Does this award mean more scholarship funds will be available? Does your spot on some top ten list mean the research projects students can participate in will be more prestigious, which will look great for a student’s future career?
Lesson #2: Awards, accomplishments, and accolades may or may not be fresh content for your target audience. Keep the 80/20 rule: 80 percent of content should be all about serving your audience’s needs and use the remaining 20 percent to call them to action or talk about your school.
Fresh Content Trait 3: It answers questions your audience is asking right now.
When a prospective student or parent goes to the internet, they’re going there to ask specific questions.
Search engines are designed to help users find answers to the questions (a.k.a. “search terms”) they type in.
If you publish content frequently that answers the questions your audience has, search engines like Google will help them find you.
And when they find you, your content will be fresh and engaging because it is answering a question they currently have.
Content is fresh or stale based on how current the question is.
A timely answer is not an answer that’s new — it’s an answer the questioner has just found to their latest question.
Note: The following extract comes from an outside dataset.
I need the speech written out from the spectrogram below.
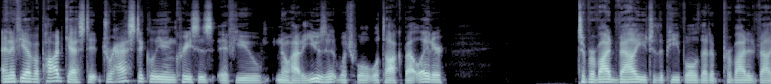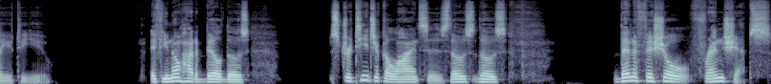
And if you have a podcast, it drastically increases if you know how to use it, which we'll, we'll talk about later to provide value to the people that have provided value to you. If you know how to build those strategic alliances, those those beneficial friendships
Like a kid who’s just discovered how cool Back to the Future movies are, the answer may be in reality old news.
But for them, it’s going to be brand new information.
Lesson #3: Answering current questions your audience has will make your school website content fresh and engaging.
Fresh Content Trait 4: Fresh school website content resonates emotionally.
People do not choose schools logically. If they did, they’d all choose your school, right?
Or, they’d all choose the most economical option they could find. But fortunately for them and for you, prospective students do not approach their decision this way.
Prospective students choose to enrol primarily because the education brand sparks an emotional response in them.
Then, they back up their gut choice with facts that support what they already decided they wanted. This is when information on financial aid, career development, and administrative details become critical.
But until the prospective student has made the emotional decision to enrol, those facts have little value for your audience.
To keep your school website content fresh, publish content that resonates with their emotions.
Feature student stories with which your audience will identify.
Write more about the challenges, fears, and dreams your audience has before introducing a program or initiative that would address those concerns.
Publish photos and videos with imagery that inspires your audience.
Use website design techniques that engage your audience aesthetically and compel them to action.
Lesson #4: Fresh content resonates emotionally with your audience, so don’t be afraid to dive into the emotional reasons that are bringing your audience to your school website.
School websites built to perform
It’s tempting to throw every new piece of information onto your website. Google favours updated websites, and creating fresh, engaging content can drain resources, so why not?
Because you need your website to perform.
School websites do not exist to win awards, post the latest news, or sport the latest in Internet technology. (Although they can certainly do all of those things!)
School websites exist to fill your enrolment pipeline with qualified prospective student and parent leads and to communicate the overall brand of the school.
Therefore, all content you create and publish to your school’s website should focus on both attracting and converting the target audience into believers in the brand, and in turn, full-time students at your school.
Resist the temptation to publish an announcement just because it’s a new piece of information.